That Turner painted some if not all of the Petworth landscapes in the studio specially provided for him in the house is suggested by an anecdote in George Jones' manuscript Recollections of Sir Francis Chantrey, written in 1849: ‘When Turner painted a series of landscapes at Petworth, for the dining-room, he worked with his door locked against everybody but the master of the house. Chantrey was there at the time, and determined to see what Turner was doing; he imitated Lord Egremont's peculiar step, and the two distinct raps on the door by which his lordship was accustomed to announce himself: and the key being immediately turned, he slipped into the room before the artist could shut him out, which joke was mutually enjoyed by the two attached friends’ (reprinted in Finberg 1961, p. 325).
Lit. Thornbury 1862, i, p. 306; 1877, p. 439; Collins Baker 1920, pp. 124–5; MacColl 1920, p. 27; John Gore (ed.), Creevey's life and Times: A Further Selection from the Correspondence of Thomas Creevey 1934, p. 277; John Gore (ed.), Creevey 1948, p. 293; Finberg 1961, p. 325; Herrmann 1975, pp. 34, 231–2; Joll 1977, pp. 374–9; Young-blood 1983, p. 16.
290. [T03885] Chichester Canal c. 1829
TATE GALLERY AND THE NATIONAL TRUST (LORD EGREMONT COLLECTION) PETWORTH HOUSE
Canvas, 25 × 52 (63·5 × 132·1)
Coll. Painted for the third Earl of Egremont for the dining-room at Petworth; by descent to the third Lord Leconfield who in 1947 conveyed Petworth to the National Trust; in 1957 the contents of the State Rooms were accepted by the Treasury in part payment of death duties.
Exh. R.A. 1894 (138); Tate Gallery 1951 (9); Wildenstein 1954 (17).
Lit. Petworth Inventories 1837, 1856 (Carved Room); Burnet and Cunningham 1852, p. 44; Thornbury 1862, ii, pp. 2, 12–13, 397; 1877, pp. 199, 201–2, 594; Armstrong 1902, p. 219; Collins Baker 1920, p. 125 no. 130; Clare 1951, p. 79; Finberg 1961, p. 325; Rothenstein and Butlin 1964, p. 46; P.A.L. Vine, London's Lost Route to the Sea 1965, pp. 81–2, pl. 13; Gage 1969, p. 148; Reynolds 1969, p. 133; Joll 1977, pp. 375, 378–9; Gage 1980, p. 250.

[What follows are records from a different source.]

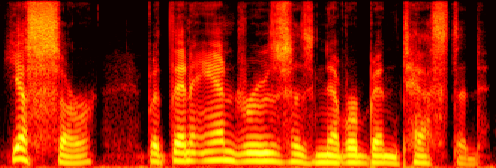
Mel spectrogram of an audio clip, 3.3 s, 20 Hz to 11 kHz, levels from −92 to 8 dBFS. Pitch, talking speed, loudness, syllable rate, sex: 140 Hz, 165 wpm, -18 LUFS, 4.2 syllables/s, male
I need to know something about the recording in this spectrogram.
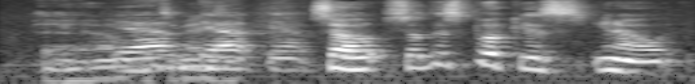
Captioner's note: voiceover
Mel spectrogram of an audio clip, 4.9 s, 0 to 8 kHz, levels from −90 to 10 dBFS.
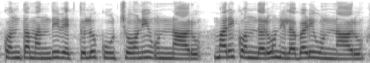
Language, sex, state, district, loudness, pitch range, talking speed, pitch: Telugu, female, Telangana, Hyderabad, -16 LUFS, 235-270 Hz, 95 wpm, 250 Hz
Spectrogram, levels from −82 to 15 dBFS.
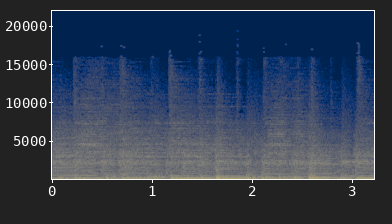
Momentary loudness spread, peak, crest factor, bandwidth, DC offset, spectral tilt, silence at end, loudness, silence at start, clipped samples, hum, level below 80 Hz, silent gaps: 3 LU; -6 dBFS; 14 dB; 16.5 kHz; under 0.1%; -5 dB/octave; 0 s; -22 LUFS; 0 s; under 0.1%; none; -42 dBFS; none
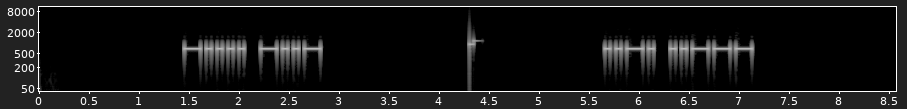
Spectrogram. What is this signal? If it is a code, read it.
Morse code, heard as a keyed tone, about 22 wpm, 700 Hz. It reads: 6 X F 2
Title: Single-Letter Single-Number 22wpm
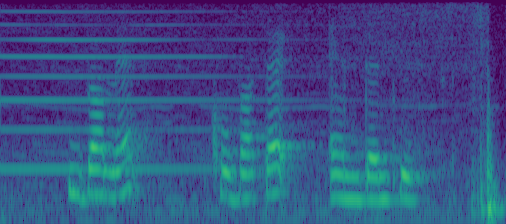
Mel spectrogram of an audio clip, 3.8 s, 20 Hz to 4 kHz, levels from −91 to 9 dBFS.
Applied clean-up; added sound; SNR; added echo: none; Bowed string instrument + Car; 9 dB; none.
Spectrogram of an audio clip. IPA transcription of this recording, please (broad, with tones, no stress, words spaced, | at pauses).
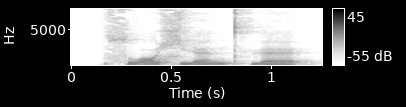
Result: swɔ˧˥ɕjɛ˧˥nt̪ʰɥɛ˧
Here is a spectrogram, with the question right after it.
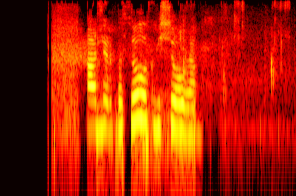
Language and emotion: Russian, neutral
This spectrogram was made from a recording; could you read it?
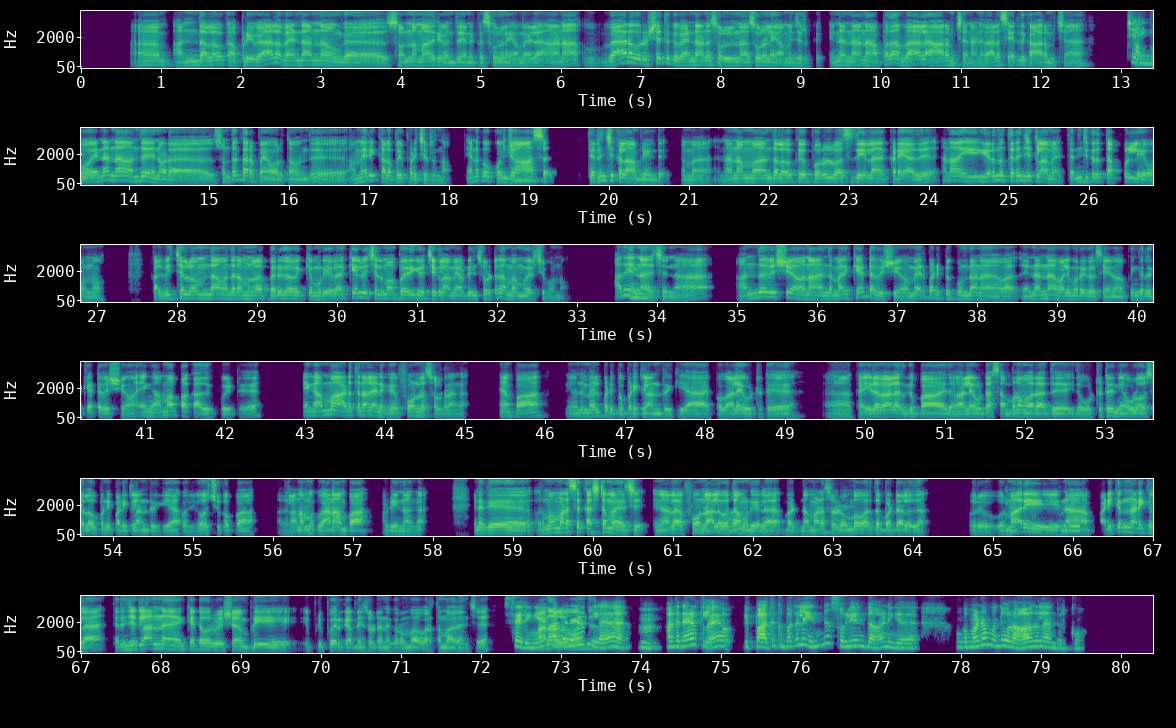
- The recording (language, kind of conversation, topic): Tamil, podcast, முன்னோர்கள் அல்லது குடும்ப ஆலோசனை உங்கள் தொழில் பாதைத் தேர்வில் எவ்வளவு தாக்கத்தைச் செலுத்தியது?
- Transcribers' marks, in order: in English: "பட்"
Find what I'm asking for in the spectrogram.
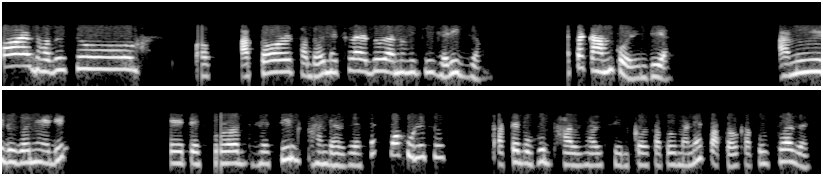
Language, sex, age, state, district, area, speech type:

A full-size sketch is in the Tate Gallery (No. 285 [N00560]), as is what was perhaps intended as a first attempt at the subject (No. 282 [N05563]). Of the four finished pictures at Petworth, this one follows the sketch considerably more closely than the other three.
Thornbury relates that the sun shining into the Carved Room made these pictures very difficult to see and that this caused damage to this picture in particular: ‘Indeed, the beautiful painting of “Chichester Canal” is cracked all to pieces.’
This subject was presumbly chosen because, as in the case of Brighton Pier, Lord Egremont had a financial interest in Chichester Canal. Indeed it was only after he had given his personal financial guarantee that the Government agreed to authorize the issue of Exchange Bills and work on the canal was able to proceed. The canal was opened officially on 9 April 1822 but Lord Egremont withdrew his money from the company in 1826. This suggests that the four pictures may have been planned some time before they were begun. It is, however, possible that A Ship Aground (No. 287 [N02065]), which is of similar dimensions to the Petworth quartet, may have originally been painted as a replacement for Chichester Canal but that in the end Lord Egremont preferred the latter.
Martin Butlin and Evelyn Joll, The Paintings of J.M.W. Turner, revised ed., New Haven and London 1984